In this scenario, a lab knows they need to work with a software consultant, but they don’t have a clear idea of what that help will look like. Through collaborative discussions, a consultant can help define the lab’s needs and put a plan in place to either tackle the implementation or support the lab’s internal team to ensure the project is successful.

Whether it’s a weekly call to support the team, writing or reviewing a script, or answering specific questions, a consultant can help the lab work more efficiently.

Are you prepared for a project with a software consultant?

If you’re thinking of hiring a software consultant, ask yourself these key questions:

  1. Do we have agreement throughout the organization that we’re ready to bring in a consultant? Assuming the lab itself is prepared, ensuring buy-in across the organization will set the project up for success.
  2. Is our IT infrastructure robust and able to handle the addition of new software? If you’re not sure, you might need a professional IT assessment first to determine if your existing system can be extended with modern software components. A consultant can help with this, too.
  3. Do we know exactly what we need, but we’re not sure how to do it or we don’t have the capacity to build it internally?
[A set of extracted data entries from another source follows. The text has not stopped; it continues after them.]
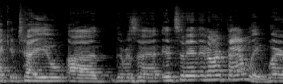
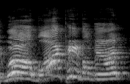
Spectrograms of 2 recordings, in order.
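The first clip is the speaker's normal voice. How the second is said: mock whiny excuse; 5 semitones higher, 6 dB louder than usual.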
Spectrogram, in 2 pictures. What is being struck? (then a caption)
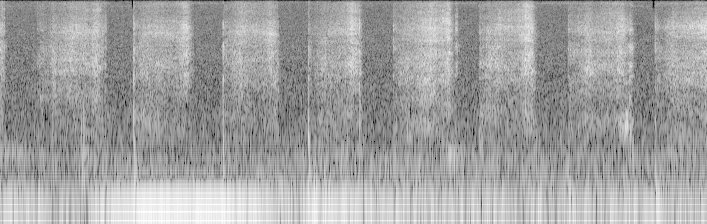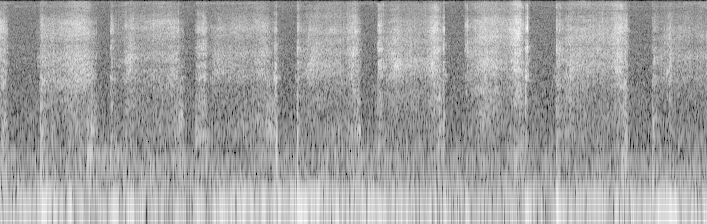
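Kinetic sand scraped with a small plastic spade. A small blue plastic spade, held by fingers with dark-painted nails, scrapes and draws through a flat patch of brown kinetic sand on a plastic tray. It makes repeated soft, gritty scraping strokes with a bright, airy hiss, separated by brief pauses, over a steady low rumble.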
Even if you know all your exact requirements, if your team doesn’t know how to map a lab procedure to a software function, contacting a consultant can be the right decision.
  4. Can we even answer questions 1–3? If not, a consultant can analyze your business and help you in the discovery phase to create a roadmap for success.
  5. What if we can’t answer “yes” to questions 1–3 because we’re midway through a project with no end in sight? There’s absolutely no shame in reaching out for help at this stage. A consultant might be able to rescue the project and set you on a more direct route.

How to get the best results when working with a consultant

We’ve worked with many labs and have identified four things that make a huge difference to how smoothly a software project proceeds. We recommend labs:

  1. Select a liaison who serves as the primary point of contact with the consultant. Ensure this person has direct access to project experts and decision makers for when questions come up.
  2. Set reasonable expectations and goals within the desired project timeline. Understand that more complex projects may require more time and that a lot of projects have layers of complexity that aren’t obvious at first.
  3. Ensure that subject matter experts (SMEs) and other project stakeholders set aside dedicated time to work through any project challenges.
  4. Advise SMEs that they will need to commit significant time to reading, deeply understanding, and approving specification documents. Timely approval of these artifacts has a huge impact on project timelines.

Beyond these factors, projects are generally more successful when labs have a clear understanding of their business model and goals, defined lab processes and requirements, and a pragmatic view of the time expenditure required to interface with the experts.

Lab software projects tend to be less successful when the lab tries to model a workflow in the LIMS before having modelled it in the lab itself. Furthermore, in our experience, workers in the lab are highly skilled in their own area of knowledge, but often don’t know how to map software steps to laboratory procedures. With expertise in these areas, software consultants can save the lab time and money, making the entire project more efficient and bringing a greater return on investment.

Contact us if your lab needs help with a software project. If you’re not sure whether your existing software can support add-ons or extensions, we can help you evaluate that, too.

As a technical project manager at Semaphore, Owen is well-seasoned in computer science as well as product and project management. Owen is passionate about ensuring that clients are delivered the best possible solution based on their needs.